### What is needed
Copy all records precisely, apart from the pictures.

(Saved data entries)
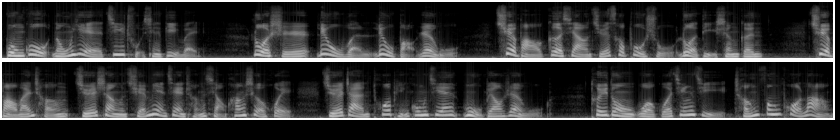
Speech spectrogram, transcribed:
巩固农业基础性地位，落实“六稳六保”任务，确保各项决策部署落地生根，确保完成决胜全面建成小康社会、决战脱贫攻坚目标任务。推动我国经济乘风破浪、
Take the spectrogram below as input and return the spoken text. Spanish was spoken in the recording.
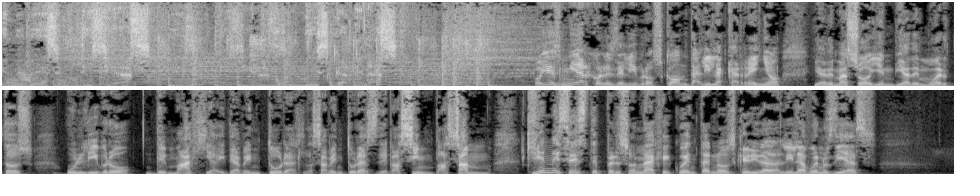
MBS Noticias con Luis Cárdenas. Hoy es miércoles de libros con Dalila Carreño y además hoy en Día de Muertos un libro de magia y de aventuras, las aventuras de Basim Basam. ¿Quién es este personaje? Cuéntanos, querida Dalila, buenos días.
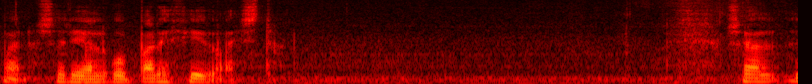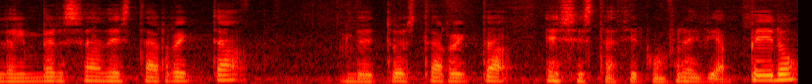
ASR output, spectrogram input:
Bueno, sería algo parecido a esto. O sea, la inversa de esta recta de toda esta recta es esta circunferencia, pero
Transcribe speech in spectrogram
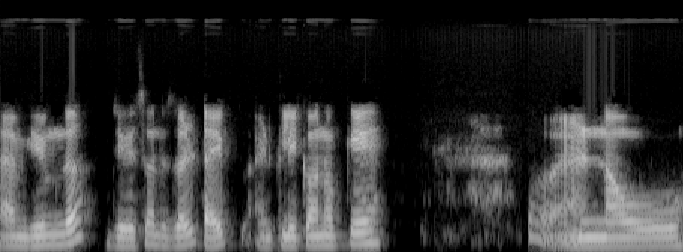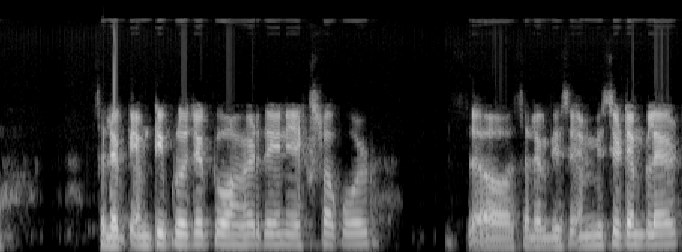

### Reply
Speech spectrogram, transcribed:
巩固农业基础性地位，落实“六稳六保”任务，确保各项决策部署落地生根，确保完成决胜全面建成小康社会、决战脱贫攻坚目标任务。推动我国经济乘风破浪、
Take the spectrogram below as input and return the spoken text. Spanish was spoken in the recording.
MBS Noticias con Luis Cárdenas. Hoy es miércoles de libros con Dalila Carreño y además hoy en Día de Muertos un libro de magia y de aventuras, las aventuras de Basim Basam. ¿Quién es este personaje? Cuéntanos, querida Dalila, buenos días.
ASR output, spectrogram input:
Bueno, sería algo parecido a esto. O sea, la inversa de esta recta de toda esta recta es esta circunferencia, pero
Transcribe speech in spectrogram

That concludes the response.